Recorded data
-----
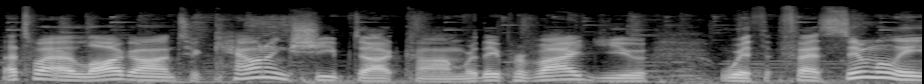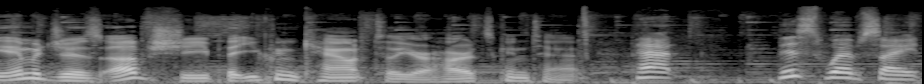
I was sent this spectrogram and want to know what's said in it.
That's why I log on to countingsheep.com where they provide you with facsimile images of sheep that you can count to your heart's content. Pat, this website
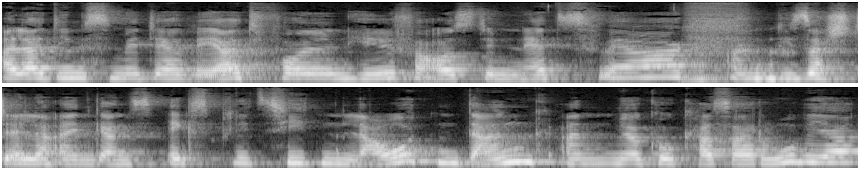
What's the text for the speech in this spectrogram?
Allerdings mit der wertvollen Hilfe aus dem Netzwerk. An dieser Stelle einen ganz expliziten, lauten Dank an Mirko Casarubia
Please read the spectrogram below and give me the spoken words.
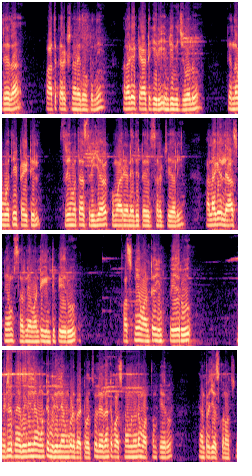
లేదా పాత కరెక్షన్ అనేది ఉంటుంది. అలాగే కేటగిరీ ఇండివిజువల్ కింద పోతే టైటిల్ శ్రీమత శ్రీయ కుమారి అనేది టైప్ సెలెక్ట్ చేయాలి. అలాగే లాస్ట్ నేమ్ సర్ నేమ్ అంటే ఇంటి పేరు. ఫస్ట్ నేమ్ అంటే ఇంటి పేరు మిడిల్ మిడిల్ నేమ్ ఉంటే మిడిల్ నేమ్ కూడా పెట్టవచ్చు. లేదంటే ఫస్ట్ నేమ్లోనే మొత్తం పేరు ఎంటర్ చేసుకోవచ్చు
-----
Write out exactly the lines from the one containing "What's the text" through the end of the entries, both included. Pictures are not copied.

What's the text for the speech in this spectrogram?
Allerdings mit der wertvollen Hilfe aus dem Netzwerk. An dieser Stelle einen ganz expliziten, lauten Dank an Mirko Casarubia
Please read the spectrogram below and give me the spoken words.
లేదా పాత కరెక్షన్ అనేది ఉంటుంది. అలాగే కేటగిరీ ఇండివిజువల్ కింద పోతే టైటిల్ శ్రీమత శ్రీయ కుమారి అనేది టైప్ సెలెక్ట్ చేయాలి. అలాగే లాస్ట్ నేమ్ సర్ నేమ్ అంటే ఇంటి పేరు. ఫస్ట్ నేమ్ అంటే ఇంటి పేరు మిడిల్ మిడిల్ నేమ్ ఉంటే మిడిల్ నేమ్ కూడా పెట్టవచ్చు. లేదంటే ఫస్ట్ నేమ్లోనే మొత్తం పేరు ఎంటర్ చేసుకోవచ్చు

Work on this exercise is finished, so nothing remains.